Regunberg takes the lead after polling in second place behind Matos, according to a poll from before the signature scandal this summer from the Matos campaign. And he’s raised $470,00 compared with her $338,000, according to the latest financial disclosures which cover through June 30.
But his campaign has also faced controversy.
Regunberg has criticized the role of money in politics and the wealthy donors behind it. But his father-in-law, a top executive at investment firm Janus Henderson, started a super PAC on his behalf, investing $125,000 into Progress Rhode Island.

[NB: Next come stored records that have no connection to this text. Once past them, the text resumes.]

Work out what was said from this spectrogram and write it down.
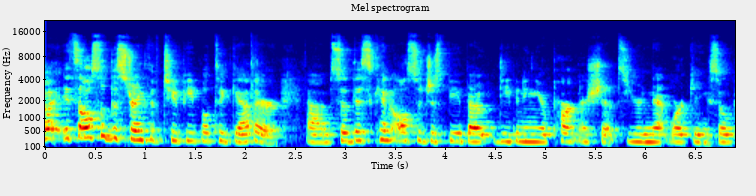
But it's also the strength of two people together. Um, so this can also just be about deepening your partnerships, your networking. So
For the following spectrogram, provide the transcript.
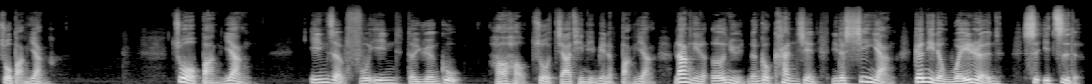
做榜样，做榜样，因着福音的缘故，好好做家庭里面的榜样，让你的儿女能够看见你的信仰跟你的为人是一致的。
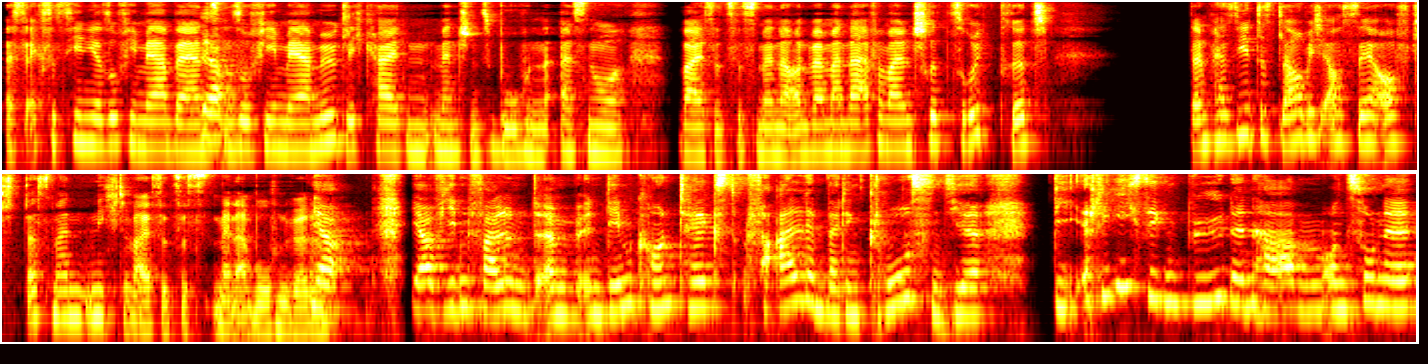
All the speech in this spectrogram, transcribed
es existieren ja so viel mehr Bands ja. und so viel mehr Möglichkeiten, Menschen zu buchen, als nur weiße Cis-Männer. Und wenn man da einfach mal einen Schritt zurücktritt, dann passiert es, glaube ich, auch sehr oft, dass man nicht weiße Cis-Männer buchen würde. Ja, ja, auf jeden Fall. Und ähm, in dem Kontext, vor allem bei den Großen, die die riesigen Bühnen haben und so eine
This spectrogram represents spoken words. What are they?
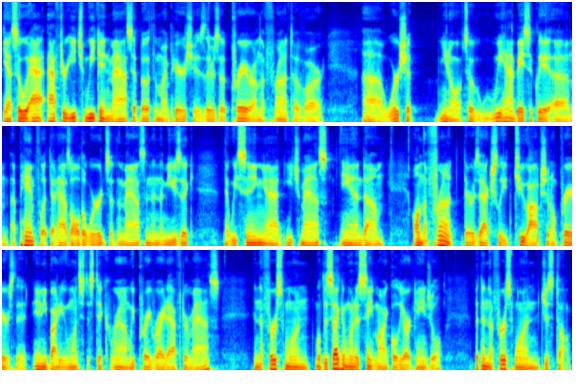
Yeah, so a- after each weekend mass at both of my parishes, there's a prayer on the front of our uh, worship. You know, so we have basically um, a pamphlet that has all the words of the mass and then the music that we sing at each mass. And um, on the front, there's actually two optional prayers that anybody who wants to stick around, we pray right after mass. And the first one, well, the second one is Saint Michael the Archangel, but then the first one just talk,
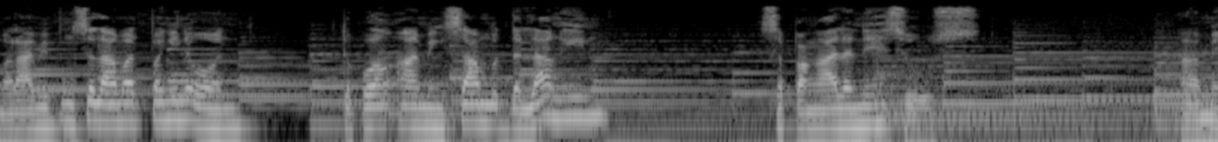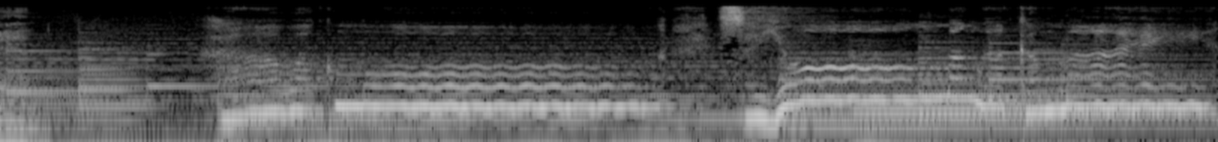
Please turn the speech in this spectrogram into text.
Marami pong salamat, Panginoon. Ito po ang aming samot dalangin sa pangalan ni Jesus. Amen. Hawak mo sa iyong mga kamay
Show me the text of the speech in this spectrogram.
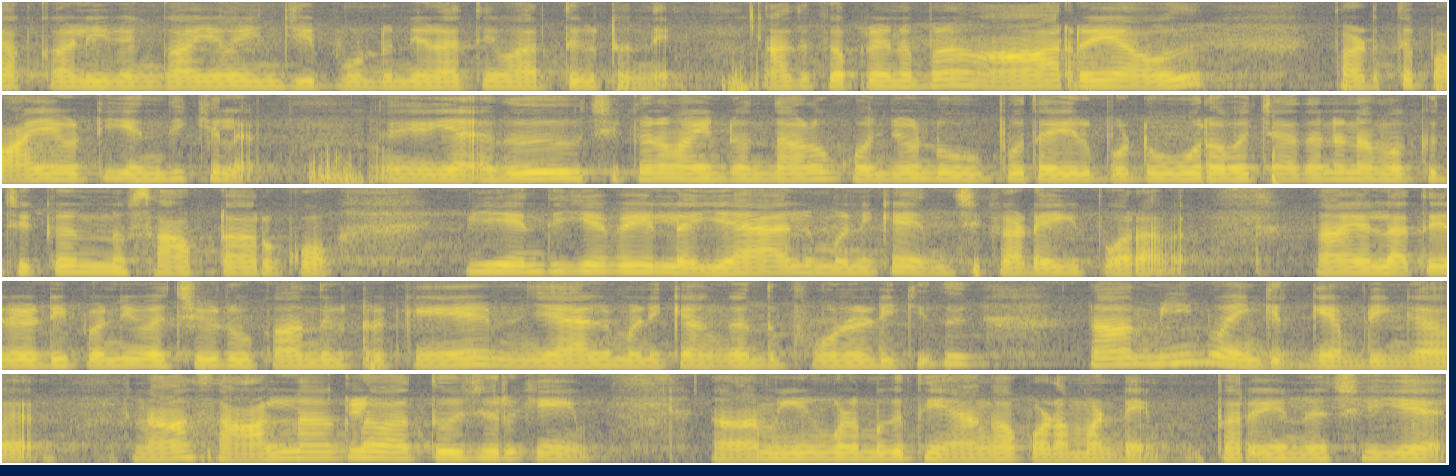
தக்காளி வெங்காயம் இஞ்சி பூண்டுன்னு எல்லாத்தையும் வறுத்துக்கிட்டு இருந்தேன். அதுக்கப்புறம் என்ன பண்ணால் ஆறரையாவது படுத்த பாயை விட்டு எந்திக்கலை. அது சிக்கன் வாங்கிட்டு வந்தாலும் கொஞ்சோண்டு உப்பு தயிர் போட்டு ஊற வச்சா தானே நமக்கு சிக்கன் சாஃப்டாக இருக்கும். நீ எந்திக்கவே இல்லை. ஏழு மணிக்கு எந்திரிச்சு கடைக்கு போகிறாவ நான் எல்லாத்தையும் ரெடி பண்ணி வச்சுக்கிட்டு உட்காந்துக்கிட்டு இருக்கேன். ஏழு மணிக்கு அங்கேருந்து ஃபோன் அடிக்குது. நான் மீன் வாங்கியிருக்கேன் அப்படிங்காவ நான் சால்னாக்கில் வறுத்து வச்சுருக்கேன். நான் மீன் குழம்புக்கு தேங்காய் போட மாட்டேன். பிறகு என்ன செய்ய?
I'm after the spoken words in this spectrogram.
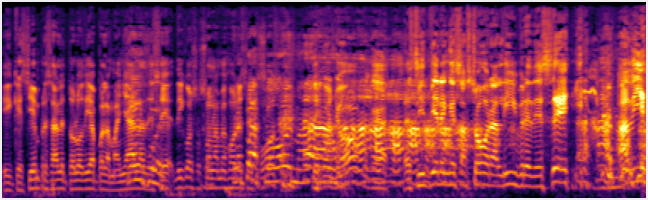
y que siempre sale todos los días por la mañana. De se- digo, esas son las mejores ¿Qué pasó, esposas. hermano? Digo yo, porque así tienen esas horas libres de 6 a 10.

It so far spent more than $100,000 on direct mail, printing and research — all crucial elements for a campaign getting an edge in a low-turnout election.
“It’s blatantly hypocritical: the fact that he’s out there campaigning against super PACs and his father-in-law is bankrolling one to benefit him,” Luchette said of the PAC.
Matos filed a complaint with the FEC alleging illegal coordination between the PAC and his campaign. Regunberg denies any wrongdoing or hypocrisy. And he hasn’t lost the support of any progressive groups or elected officials since the PAC’s existence became publicly known.
The Congressional Black Caucus, meanwhile, is backing Amo, who was most recently a staffer in the Biden White House as a liaison to state and local governments in the Office of Intergovernmental Affairs.
Amo is a first-time candidate who is leaning into his government experience, which include jobs in Rhode Island and Washington. He’s raised almost $463,000 and been boosted by about $50,000 in outside spending from Democrats Serve, a hybrid PAC that last cycle supported moderate Democrats Rep. Annie Kuster (N.H.) and Josh Riley, an unsuccessful candidate from New York.
Amo is also endorsed by former White House chief of staff Ron Klain, a former colleague of Amo’s. But in an election expected to have low turnout divided among a crowded field, a relatively unknown bureaucrat like Klain won’t animate voters the same way a rally with Sanders does — even as the endorsement helps him lean into his Washington experience.
“I am trying not only to do the organizing, not only on TV through the end of the cycle, but I’m also seeking to lead with the work that we have ahead,” Amo said in an interview, highlighting two recent policy-focused press conferences.
The race will likely come down to name ID and the strength of a candidate’s get-out-the-vote effort.
“This race will be determined by very old school, primary ground game rules, identifying your support and making sure that they get out on Election Day,” McNamara said.